With the amount of talent in Southern California every club should have a quality DJ. Now how quickly can you think of the person that should not be DJing? Way too easy right? Now here is the really bad part. YOU ARE PAYING THE EXACT SAME COVER CHARGE TO HEAR A TOP DJ AS YOU ARE TO HEAR THE PROMOTER’S DRINKING BUDDY. WTF? Now do you know why I wrote last month to demand more?
Now what you have are multiple venues with subpar DJs. The top DJs like Farley, Frank, Dario, Tico, and others of their caliber are told, “We are just starting out. I can’t afford you.” What promoters need to realize is a good DJ will pay for himself and help expand the business.
These are our thoughts on the current state of the Salsa scene. We would like to hear how you feel. Are we way off base? Please post your comments and let us know what you think. We are not looking for people to agree with us. These are our personal perspectives. Yours may be completely different. Only through healthy discussion can we hope to make positive changes.
Come learn some new moves AND help a good cause in the process!!!
The LA Influence Dance Company is linking up David Polon of Watch THIS Dance Company, Tania Borges of Raw Bachata, Mambo guru Brent Jennings and Kevin Ngo of Cal State Long Beach to bring you a 4 Hour Workshop. Proceeds will be going to help build better facilities for the children of Corazon de Vida.
When: Sunday, March 4th 12-4pm
Where: Long Beach Dance Center
5107 E. Ocean Blvd. Long Beach, CA 90804
How much: $30
Buy your tickets online: Click here
To Donate: Click here
Schedule will be as follows:
12-12:50 – Beg. Mambo (Brent) / Beg. Cha Cha Cha (Lyssin)
1-1:50 – Beg. Salsa (Araceli) / Inter. Salsa (David)
2-250 – Beg. Bachata (Kevin) / Inter. Bachata (Tania)
3- 350 – Beg. Rueda de Casino (Ciara & Dalia) / Inter. Rueda de Casino (Peter)
*** Please plan to arrive early to SIGN IN & to find STREET PARKING.
About Corazon de Vida
Founded in 1994, Corazón de Vida (“CDV”) is a US-based nonprofit organization supporting Baja orphanages. It provides children in dire need the necessities of shelter, food, clothing, education, and healthcare – as well as hope, compassion and love. CDV not only financially supports orphanages in Baja, but also provides assistance through frequent cross-border visits by board members, staff, and volunteers.

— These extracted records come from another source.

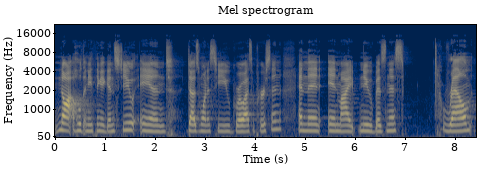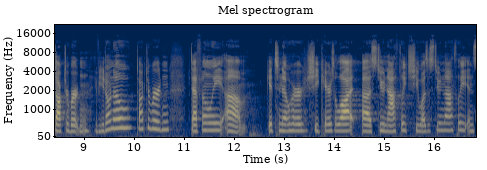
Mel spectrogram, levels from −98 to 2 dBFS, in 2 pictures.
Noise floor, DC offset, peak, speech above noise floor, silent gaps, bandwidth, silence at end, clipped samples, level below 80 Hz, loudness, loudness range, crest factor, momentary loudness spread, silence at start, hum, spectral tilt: -75 dBFS; under 0.1%; -12 dBFS; 41 dB; none; 15 kHz; 0 s; under 0.1%; -74 dBFS; -33 LUFS; 3 LU; 22 dB; 12 LU; 0 s; none; -2 dB/octave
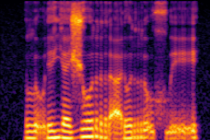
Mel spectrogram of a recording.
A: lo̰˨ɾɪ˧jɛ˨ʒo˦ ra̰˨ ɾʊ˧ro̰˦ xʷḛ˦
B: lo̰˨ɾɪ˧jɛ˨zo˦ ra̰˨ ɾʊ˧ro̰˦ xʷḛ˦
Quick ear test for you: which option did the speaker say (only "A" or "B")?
A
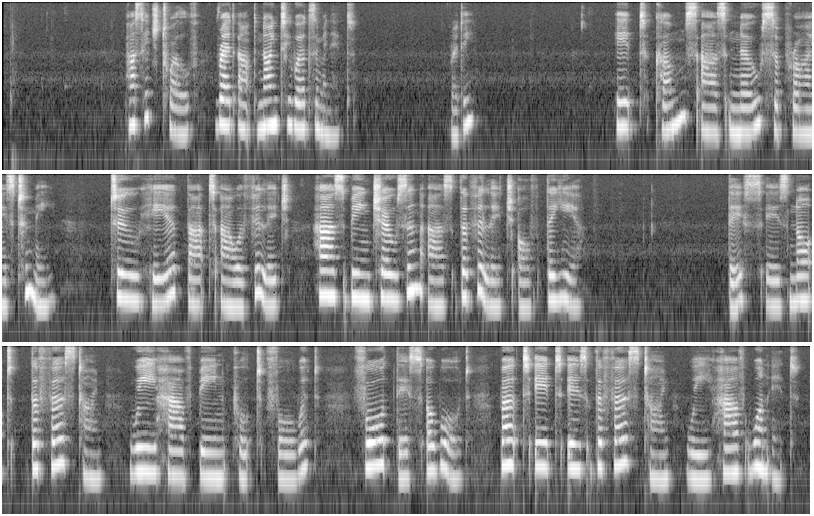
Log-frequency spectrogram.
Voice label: 90wpm; Teeline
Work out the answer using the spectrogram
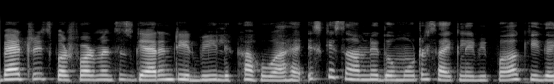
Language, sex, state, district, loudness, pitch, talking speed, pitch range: Hindi, female, Uttar Pradesh, Lalitpur, -17 LUFS, 215 Hz, 160 wpm, 200-225 Hz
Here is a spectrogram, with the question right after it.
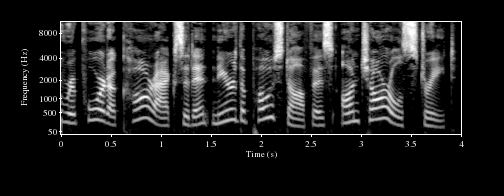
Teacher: Notice how the keywords car accident, post office and Charles Street are stressed.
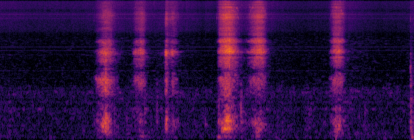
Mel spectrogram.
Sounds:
Sniff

For more info on how you can help please visit:
A very big thank you to all of you in advance.